Wine for aristocrats, prelates and officers; rum for pirates and seamen; beer for foot soldiers and workmen… This ultra-traditionalist perception, bordering on the feudal and held to be true for centuries, seems to suggest that the taste, status and quality of a certain drink are somehow pre-ordained. This myth is debunked, curiously, not by any radicals or revolutionaries, but by His Royal Highness Prince Leopold of Bavaria, who recently visited Macau.
For the full story, see “Prince Leopold in an exclusive interview | Royal Bavarian beer to step into Macau market” by Brook Yang, published on 20 January 2015.
Prince Leopold of Bavaria – or Leopold Rupprecht Ludwig Ferdinand Adalbert Friedrich Maria et omnes sancti Prinz von Bayern in full – is a prominent member of the House of Wittelsbach, one of the most illustrious royal houses of Europe, which has produced various Holy Roman Emperors, Kings of Bavaria, Kings of Denmark, Kings of Sweden, Kings of Norway and Kings of Greece…
It was his great-great-uncle, King Ludwig II of Bavaria, who commissioned the construction of the fantastical Neuschwanstein Castle, the source of inspiration for the rather less cultured Walt Disney Company. This is also the king who built the Bayreuth Festspielhaus for Richard Wagner, whose operas he deeply loved. The king died under mysterious circumstances in 1886, giving rise to multiple conspiracy theories. The Guglmänner, diehard Ludwig II loyalists, were – and still are – convinced that the kind was assassinated at Chancellor Otto von Bismarck’s behest.
A former champion race car driver, Prince Leopold of Bavaria is an aristocrat with an entrepreneurial spirit.

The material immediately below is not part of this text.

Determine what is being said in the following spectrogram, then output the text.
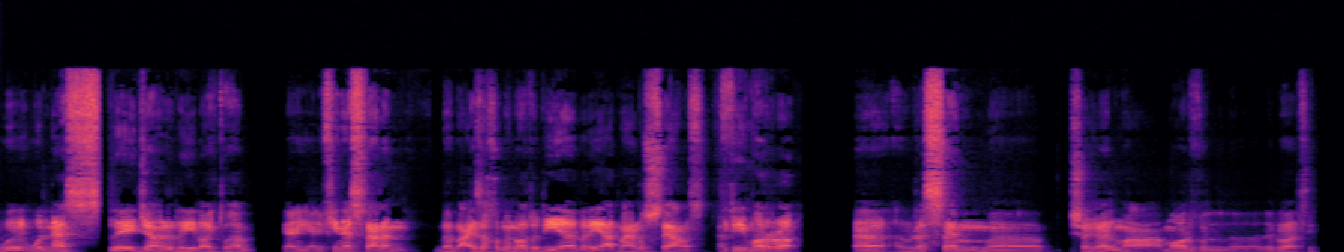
والناس they generally like to help. يعني يعني في ناس فعلا ببقى عايز آخد من وقته دقيقة بلاقيه قاعد معايا نص ساعة مثلا. في مرة آه، رسام آه، شغال مع مارفل آه، دلوقتي.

Neuschwansteiner, the truly sublime beer he brought to this part of the world, is named after the eponymous castle and a tribute to his ancestors. If German beer needed a showcase piece, it would be Neuschwansteiner. This beer is no less than Bavarian and German history in a bottle, best enjoyed alongside a Richard Wagner opera.
An Edelmärzen (literally “noble March beer” is a speciality beer originated from Bavaria traditionally brewed only in March) strictly adhering to the Reinheitsgebot (literally “purity law”) dating back to 1487. The beer uses only 3 ingredients: water, barley and hops. The water comes from the Vilsalpsee, a mountain lake near the Neuschwanstein Castle. Having been filtered through porous strata in the Lechtaler Alps, the water was again filtered – this time through amber gemstones – to enhance purity and then energised. The barley and hops, meanwhile, were ecologically grown.

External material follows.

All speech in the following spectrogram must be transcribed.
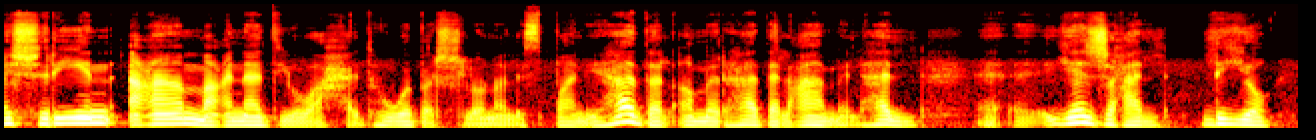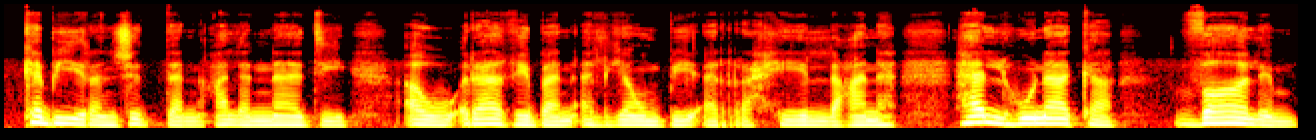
عشرين عام مع نادي واحد هو برشلونة الإسباني. هذا الأمر هذا العامل هل يجعل ليو كبيرا جدا على النادي أو راغبا اليوم بالرحيل عنه؟ هل هناك ظالم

As part of the ageing process, Neuschwansteiner underwent gentle freezing: as water turned into ice, water content was removed, and the alcohol content reached 6%. Subsequent to a special refinement process, known as the Méthode Royale, the beer was finally bottled in a classy glass container.
Luminous mahogany with radiant tangelo reflex, the nose is invigorating, elegant and complex, offering whitecurrant and dried apricot for fruits, interlaced with barley field and spring flower. Possessing caressingly suave mousse, the palate is subtle, layered and exquisite, delivering persimmon for fruits, interwoven with fine malt, dried herbs and fresh mushroom. Medium-full bodied at 6%, the delicate entry persists through a sophisticated mid-palate, leading to a refined finish. Re-defining the beer experience, Neuschwansteiner is no doubt one of the finest beers in the world, which deserves to be served and savoured like a Champagne at 8ºC, whether in white wine glasses or Champagne flutes. Jacky I.F. Cheong
Neuschwansteiner is available exclusively at The Venetian Macao’s Paiza Dinning, Bellini Lounge and Portofino.
Jacky I.F. Cheong is a legal professional by day and columnist by night. Having spent his formative years in Britain, France, and Germany, he regularly writes about wine, fine arts, classical music, and politics in several languages